Campaign To Get Doctors 'Waivered' In The Fight Against Opioid Addiction Begins | Texas Public Radio

Campaign To Get Doctors 'Waivered' In The Fight Against Opioid Addiction Begins

Mar 5, 2019

An expert on opioid use disorder in San Antonio is on a mission to get more Texas doctors qualified to prescribe a medication that has a high rate of success in treating opioid addiction but that too few doctors can legally prescribe.

The medication is called buprenorphine, and Jennifer Sharpe Potter, a UT Health San Antonio professor of psychiatry, said it can be prescribed to patients with opioid use disorders, every day, at home. Potter said patients do well when they use this medication.
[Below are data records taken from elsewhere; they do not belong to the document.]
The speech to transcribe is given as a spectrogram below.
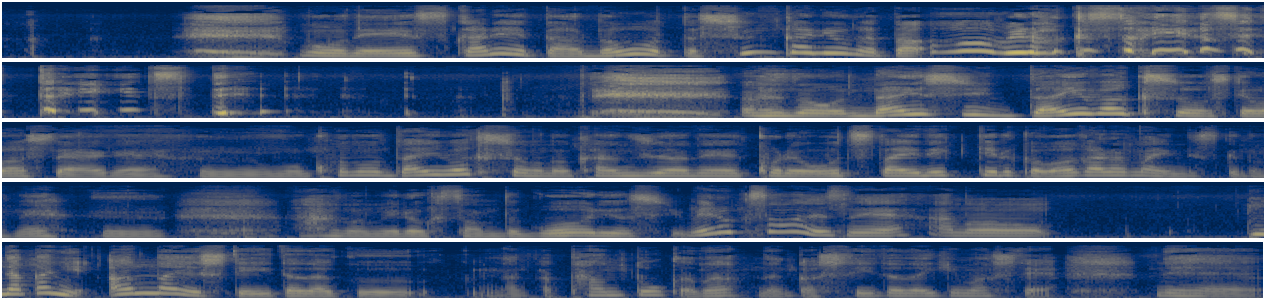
もうね、エスカレーター登った瞬間によかった。ああ、メロクさんや、絶対いいつって。あの、内心大爆笑してましたよね。うん、もうこの大爆笑の感じはね、これをお伝えできてるかわからないんですけどね。うん。あの、メロクさんと合流し、メロクさんはですね、あの、中に案内していただく、なんか担当かな？なんかしていただきまして、で、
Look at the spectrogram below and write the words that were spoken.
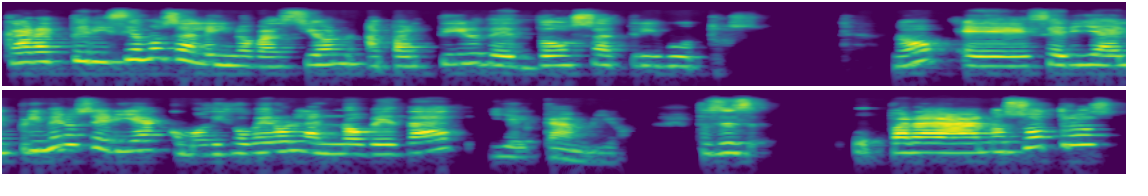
caractericemos a la innovación a partir de dos atributos. ¿no? Eh, sería, el primero sería, como dijo Vero, la novedad y el cambio. Entonces, para nosotros,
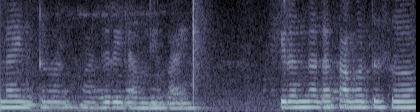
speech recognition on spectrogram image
पुन्हा एक डन हजेरी लावली बाय किरण दादा का बरं तसं?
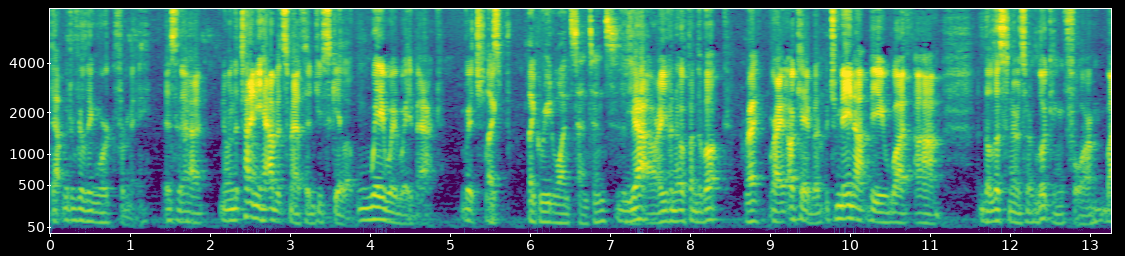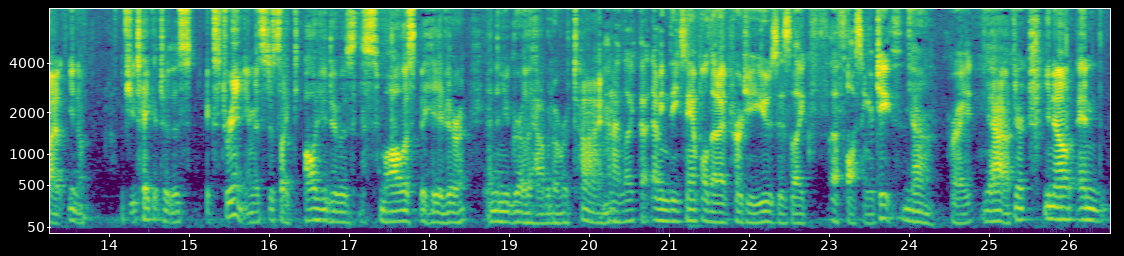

"When people are treated with buprenorphine we see a 50 percent reduction in the risk of overdose, and almost half of people who take buprenorphine see a recovery in their opioid use disorder," Potter said.

However, doctors can’t prescribe this medication unless they have a waiver from the Drug Enforcement Administration, and Potter says too few Texas doctors have that waiver.

 

“We have fewer than 2,500 doctors that are able to treat opioid use disorder using buprenorphine in one of the largest states in the country,” Potter said. “That’s a problem.”

 

Potter said patients in the state’s vast, rural regions suffer most.

"People have to drive for a medication they take every day hundreds of miles in some instances to get this, so there are parts of the state where it's just not accessible to get treatment," Potter explained.

 

That’s why Potter has started a campaign called Get Waivered. She calls it a road show that will help more doctors get waivers to prescribe buprenorphine.

"We will go anywhere anyone wants us to come,” Potter said. “We will bring a trainer to them, and they’re going to learn how to diagnose opioid use disorder, who's the right person to give this medication to, and how to make this part of their practice."

 

Doctors need eight hours of specialized training to be granted a waiver to prescribe, and Potter hopes thousands of doctors across the state are interested in doing it.

"We don't want one or two providers treating a hundred or two hundred or three hundred patients. We want to have one thousand health care providers treating three or four or five patients so we have a nice distribution of health care providers throughout Texas that can treat people where they live."

She added, “Ultimately that’s the best way to treat opioid use disorder.”

Bonnie Petrie can be reached at Bonnie@TPR.org and on Twitter at @kbonniepetrie.